##### SOURCE DATA #####

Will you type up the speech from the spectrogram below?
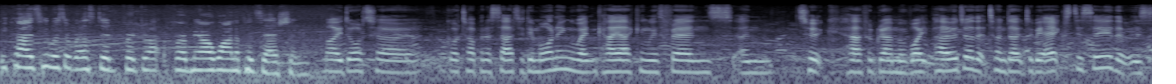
because he was arrested for, for marijuana possession. My daughter got up on a Saturday morning, went kayaking with friends, and took half a gram of white powder that turned out to be ecstasy, that was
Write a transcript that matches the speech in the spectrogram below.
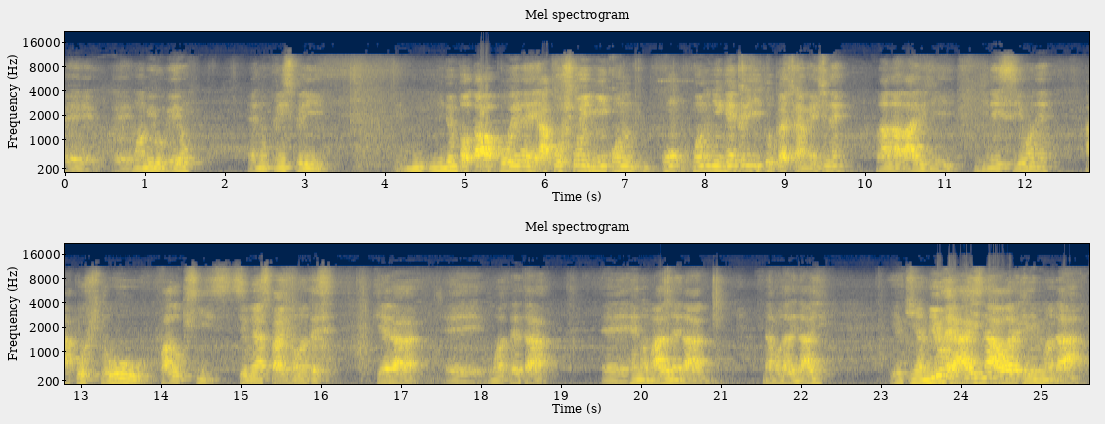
é, é, um amigo meu, é, no Príncipe ele me deu um total apoio, né? Apostou em mim quando, quando ninguém acreditou praticamente, né? Lá na live de, de Ney Silva, né? Apostou, falou que se, se eu ganhasse para Jonatas, que era é, um atleta é, renomado né, da, da modalidade, eu tinha mil reais na hora que ele me mandar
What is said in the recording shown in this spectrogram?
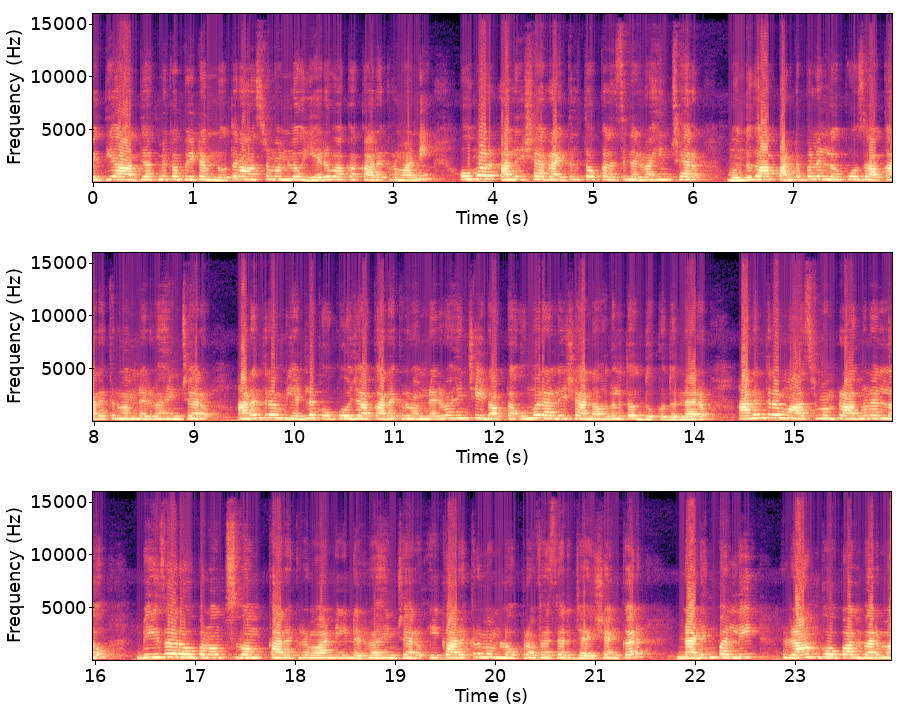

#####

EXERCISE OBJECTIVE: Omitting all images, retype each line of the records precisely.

SOLUTION TO THIS PROBLEM:
Will you type up the speech from the spectrogram below?
because he was arrested for, for marijuana possession. My daughter got up on a Saturday morning, went kayaking with friends, and took half a gram of white powder that turned out to be ecstasy, that was
Write a transcript that matches the speech in the spectrogram below.
é, é, um amigo meu, é, no Príncipe ele me deu um total apoio, né? Apostou em mim quando, quando ninguém acreditou praticamente, né? Lá na live de, de Ney Silva, né? Apostou, falou que se, se eu ganhasse para Jonatas, que era é, um atleta é, renomado né, da, da modalidade, eu tinha mil reais na hora que ele me mandar
What is said in the recording shown in this spectrogram?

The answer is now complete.